Sunday, March 1, 2015

"Unlearning the Myths That Bind Us" by Linda Christensen


I chose to focus on the main argument Christensen posed in this piece because the strong attitude she had regarding the images children are exposed to in cartoons and other forms of entertainment that are witnessed in everyday life. Linda Christensen argues is that the images we are exposed to growing up are designed to support the stereotypes woven into our society. Instead of using their influence to eradicate society's ideas of the ideal character, media executives prey on the insecurities that these stereotypes help mold. As Christensen explains, the stereotypes created by these images becomes engraved in our society's makeup and are virtually accepted as truth. Christensen asserts that "industrial produced fiction" (Dorfman) shapes how we act and how we feel. It forms our character. The repeated patterns of a dominant race, sex, body type, class, or nationality become subconsciously intertwined among everything else we hold as fact. As a result of these patterns, it becomes increasingly more difficult to distinguish between that which we have found to be the truth based on our own accord and that which has been unknowingly fed to us as the truth. Christensen explains that we must closely examine ourselves, our surroundings, and our upbringings in order to understand the extent to which these kinds of images shape our understanding of the world. Christensen also asserts that all types of persons must be represented throughout the images we are exposed to. For instance, she describes the story of Cindy Ellie as one that "celebrates the beauty, culture, and language of African Americans. It also puts forth the possibility of cross-race alliances for social change." What she explains here is that the images we expose our children to have the power to influence the way our society behaves and can uproot outdated and exclusionary norms. Christensen did not end her description of Cindy Ellie on a positive note though. She labels the story as one that promotes the notion that women have two options: "Happiness means getting a man, and transformation from wretched conditions can be achieved through consumption -- in this case, through new clothes and a new hairstyle." So while Christensen praises Cindy Ellie's usefulness as a tool to promote racial equality, she goes on to exemplify how many of the issues surrounding our culture's stereotypes are rather numerous and deep-rooted. In other words, Christensen's Cindy Ellie description represents how these are issues that cannot be eradicated quickly and easily. To conclude her argument, Christensen explains to the readers that, while it is easier to ignore the fact that all of our personality's are shaped by such far-removed sources, we must work toward exposing our children to images that are far more inclusive of all walks of life.

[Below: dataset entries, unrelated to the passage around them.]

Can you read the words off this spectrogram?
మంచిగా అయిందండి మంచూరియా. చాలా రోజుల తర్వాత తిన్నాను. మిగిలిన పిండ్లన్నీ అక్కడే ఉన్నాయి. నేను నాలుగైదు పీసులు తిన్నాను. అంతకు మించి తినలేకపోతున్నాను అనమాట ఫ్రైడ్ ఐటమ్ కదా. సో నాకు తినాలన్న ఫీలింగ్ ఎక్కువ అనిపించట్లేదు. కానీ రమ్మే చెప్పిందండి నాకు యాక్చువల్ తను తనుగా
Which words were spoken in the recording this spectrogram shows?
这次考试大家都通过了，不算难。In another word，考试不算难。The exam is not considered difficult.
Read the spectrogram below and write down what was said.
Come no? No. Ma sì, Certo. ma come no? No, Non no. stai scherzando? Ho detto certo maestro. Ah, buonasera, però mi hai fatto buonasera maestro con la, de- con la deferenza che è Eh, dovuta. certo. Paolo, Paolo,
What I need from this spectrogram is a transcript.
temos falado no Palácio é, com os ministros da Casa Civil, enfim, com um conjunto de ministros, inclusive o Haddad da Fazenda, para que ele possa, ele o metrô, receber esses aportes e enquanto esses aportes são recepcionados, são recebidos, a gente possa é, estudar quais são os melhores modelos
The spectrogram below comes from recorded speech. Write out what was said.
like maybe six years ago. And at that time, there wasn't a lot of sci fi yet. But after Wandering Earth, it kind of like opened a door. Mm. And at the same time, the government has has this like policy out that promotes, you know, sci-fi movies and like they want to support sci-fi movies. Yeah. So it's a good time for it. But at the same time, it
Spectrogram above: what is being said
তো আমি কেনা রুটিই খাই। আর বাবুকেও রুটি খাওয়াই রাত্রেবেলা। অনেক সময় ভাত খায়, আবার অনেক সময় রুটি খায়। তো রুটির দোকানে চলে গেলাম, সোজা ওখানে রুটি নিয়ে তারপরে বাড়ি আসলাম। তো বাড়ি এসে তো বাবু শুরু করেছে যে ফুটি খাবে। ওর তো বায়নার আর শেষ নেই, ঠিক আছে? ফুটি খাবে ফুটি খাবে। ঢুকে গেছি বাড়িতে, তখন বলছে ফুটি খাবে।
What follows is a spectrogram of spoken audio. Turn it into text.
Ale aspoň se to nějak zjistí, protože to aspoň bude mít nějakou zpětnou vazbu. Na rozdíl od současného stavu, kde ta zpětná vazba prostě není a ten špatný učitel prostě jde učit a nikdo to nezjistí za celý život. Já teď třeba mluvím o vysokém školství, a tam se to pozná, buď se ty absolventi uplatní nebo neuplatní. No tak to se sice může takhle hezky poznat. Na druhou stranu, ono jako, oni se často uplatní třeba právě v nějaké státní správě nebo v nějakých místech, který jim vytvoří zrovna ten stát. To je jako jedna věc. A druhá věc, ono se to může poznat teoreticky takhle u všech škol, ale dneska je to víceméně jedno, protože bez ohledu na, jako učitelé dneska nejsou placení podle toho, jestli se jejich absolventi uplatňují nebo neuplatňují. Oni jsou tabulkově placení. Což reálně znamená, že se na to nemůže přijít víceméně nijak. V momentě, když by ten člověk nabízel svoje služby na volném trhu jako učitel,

I was looking up new children's toys and books to get a feel for how things have changed since Christensen wrote this piece. I think much has changed, especially in respect to gender stereotypes. I came across the Let Toys Be Toys campaign on my search. The campaign strives to remove "Boy's" and "Girl's" labels from toys and books.

There's a lot of books nowadays (like this one) that challenge
traditional stereotypes that are commonly found within our society.

1 comment:

  1. i think you did a great job interpreting the argument that Christensen made, and i really enjoyed reading your post and your take on it